Arts of the Americas
As northeastern tribes were forced onto reservations and their traditional lifestyles were threatened, Haudenosaunee (Iroquois) women looked for new sources of income for their families. They took advantage of their skill in quillwork and beadwork, and began to make items such as purses, needle cases, pincushions, and watch fobs to sell to non-Native tourists who flocked to state fairs and other local tourist destinations. Haudenosaunee women sold their arts, which featured motifs of northeastern flora and fauna, directly to eager customers.
Velvet, beads, silk, cordage
late 19th-early 20th century
This item is not on view
Gift of Margaret S. Bedell
You may download and use Brooklyn Museum images of this three-dimensional work in accordance with a Creative Commons license
. Fair use, as understood under the United States Copyright Act, may also apply.
Please include caption information from this page and credit the Brooklyn Museum.
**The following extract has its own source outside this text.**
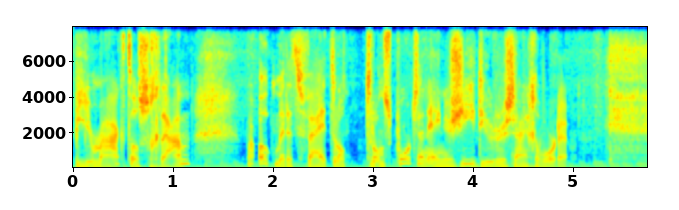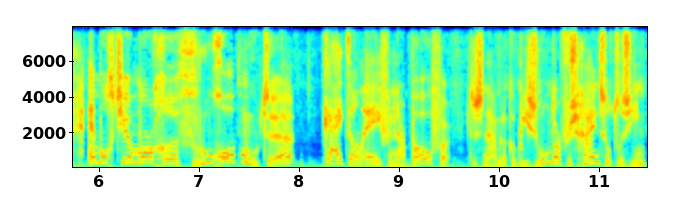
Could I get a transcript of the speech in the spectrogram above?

If you need a high resolution file, please fill out our online application form
For further information about copyright, we recommend resources at the United States Library of Congress
, Cornell University
, Copyright and Cultural Institutions: Guidelines for U.S. Libraries, Archives, and Museums
, and Copyright Watch
For more information about the Museum's rights project, including how rights types are assigned, please see our blog posts on copyright
If you have any information regarding this work and rights to it, please contact email@example.com
Iroquois (probably). Bag, late 19th-early 20th century. Velvet, beads, silk, cordage, 7 1/16 x 5 11/16 in. (18 x 14.5 cm). Brooklyn Museum, Gift of Margaret S. Bedell, 30.1459.10. Creative Commons-BY (Photo: , 30.1459.10_front_PS9.jpg)
front, 30.1459.10_front_PS9.jpg., 2019
"CUR" at the beginning of an image file name means that the image was created by a curatorial staff member. These study images may be digital point-and-shoot photographs, when we don\'t yet have high-quality studio photography, or they may be scans of older negatives, slides, or photographic prints, providing historical documentation of the object.
Small ladies purse with beaded floral designs on velvet on one side and undecorated on the other. Such bags were often made for trade to non-Native customers especially in areas such as Niagara Falls, Chautauqua Lakes, and the Finger Lakes regions where Iroquois beadworkers sold them directly to customers.
Not every record you will find here is complete. More information is available for some works than for others, and some entries have been updated more recently. Records are frequently reviewed and revised, and we welcome
any additional information you might have.